Even now, he doesn’t simply design and produce a figurine of, say, Batman. One of the more elaborate dioramas on display at XM shows Batman surrounded by all his arch enemies, from The Penguin to The Joker. It is a scene that could very well be a nightmare in which Bruce Wayne finds himself.
Following Disney, XM acquired its DC Comics statue collectibles licence under Warner Bros. Consumer Products (WBCP). In a rare move, XM was given creative license to co-create the Batman Samurai line with WBCP featuring Batman characters in a never-seen-before Japanese samurai setting and launching entirely new designs like Batman Shogun and Joker Orochi.
Ang has since collaborated with WBCP in more unusual, groundbreaking ways. As an example, XM recently launched The Great Gatsby Collection, a series of single cask selections of Scotch whisky and cognac in Art Deco film-inspired packaging designed by the XM team.
Collectibles can be an art form
He hopes to expand into the lifestyle space as this will open up opportunities for his team to be more creative.
“In the 90s, hobby shops were viewed as places for hobbies, rather than for art.

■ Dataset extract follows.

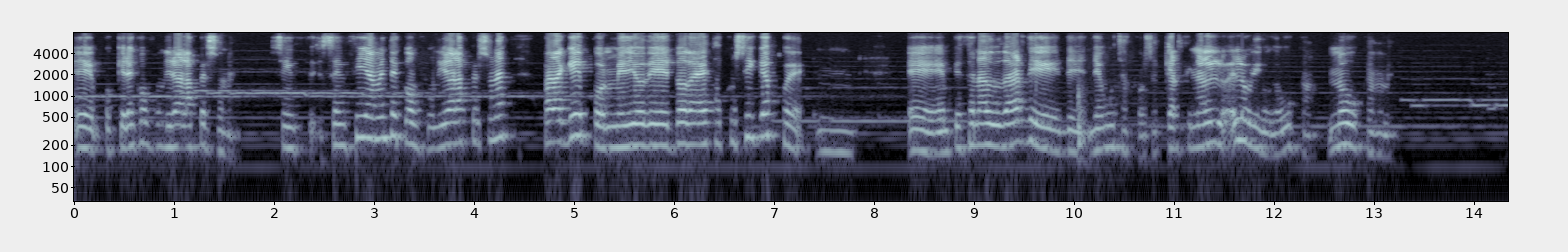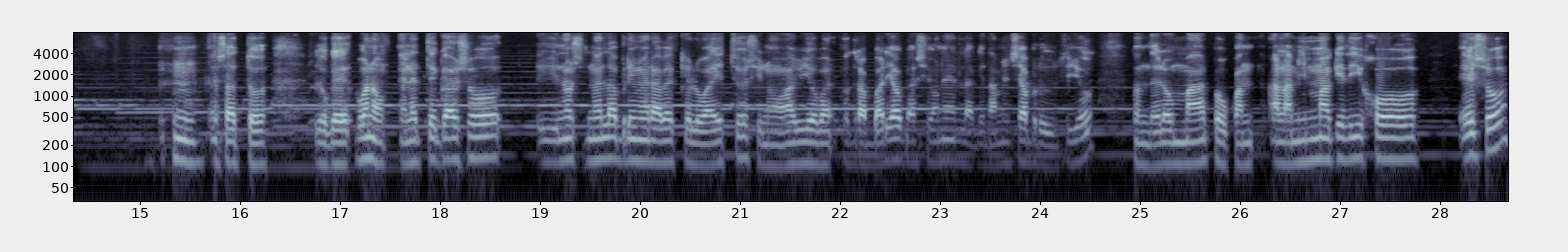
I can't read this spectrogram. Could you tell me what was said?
Eh, pues quieren confundir a las personas. Sen- sencillamente confundir a las personas para que por medio de todas estas cositas, pues mm, eh, empiecen a dudar de, muchas cosas, que al final es lo único que buscan, no buscan Exacto. Lo que, bueno, en este caso, y no, no es la primera vez que lo ha hecho, sino ha habido otras varias ocasiones en las que también se ha producido, donde los más, pues cuan- a la misma que dijo eso,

Through XM Studio’s works, we’ve shown that statue collectibles are also an art form — one that tells a story creatively through craftsmanship and skills such as sketching, 3D sculpting, engineering and painting,” says Ang. “We hope to encourage youths to develop an appreciation for art and design.”
What is Ang’s favourite comic character? “Doraemon,” he says with a childlike grin.
While XM has coveted licences from Disney, Warner Bros. Hasbro, Godzilla, Ultraman and Sanrio, he hasn’t approached the Doraemon team yet. “I have a Doraemon poster in my office that I look at every day, but I never feel the urge to knock on the doors of the Doraemon offices. I love Doraemon so much that I want to keep my work and that separate. I mean, I like to eat, but that doesn’t mean I want to be a chef. I guess I don’t want to spoil the feeling of having a first love.”